  • Witness the Laquan McDonald video
  • or the Eric Garner video
  • or the Rodney King video—all those.
  • It’s like that whole history of representation
  • going all the way back even to
  • the Without Sanctuary exhibition—I don’t know
  • if you’ve seen that—but the whole history of
  • lynchings and postcard images of lynching
  • and stuff like that.

  • So we’re used to representations of the black body
  • as a kind of traumatized body in one way or another.

  • What we’re rarely used to is the
  • image of the black figure as a self-satisfied individual.
  • So that’s what the painting The Woman in the Mirror is.
  • Without all of the clothes and things that
  • you dress yourself up with
  • and you make yourself presentable to other people.

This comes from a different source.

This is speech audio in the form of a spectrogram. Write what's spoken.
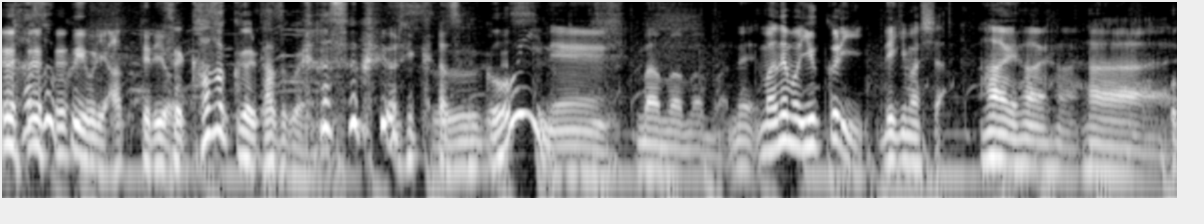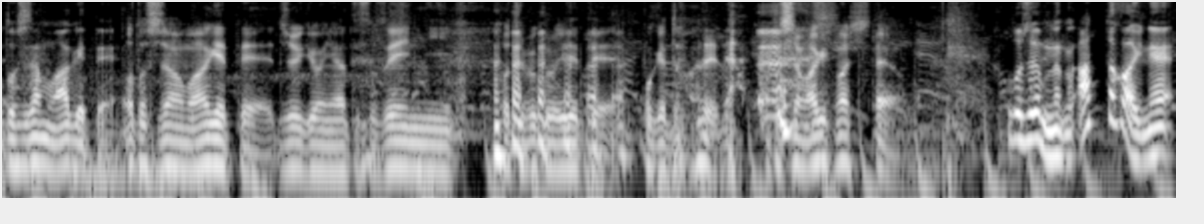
家族より合ってるよ。家族より家族やね。家族より家族。すごいね。まあまあまあまあね。まあでもゆっくりできました。はいはいはい。はい。お年玉もあげて。お年玉もあげて従業員アーティスト全員にポチ袋入れて ポケットまで、ね、お年玉あげましたよ今年でもなんかあったかいね。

  • When you present yourself to yourself,
  • are you satisfied with that self?
  • I mean that’s a part of what that picture
  • wants to suggest.

  • The girl on the blanket,
  • she’s there with the apparatus
  • of photographic representation around her.
  • She’s presented herself to be
  • made into the image of desire.

    [laughs]

  • I’ll tell you, the man that cuts the grass
  • here at the studio, he came and he saw that painting
  • and he said, “Oh man, she is so cute."
  • He said, "she’s talking to me."
  • And I thought that was a beautiful response.
  • And that’s what I wanted somebody to be able to say
  • about a picture like that.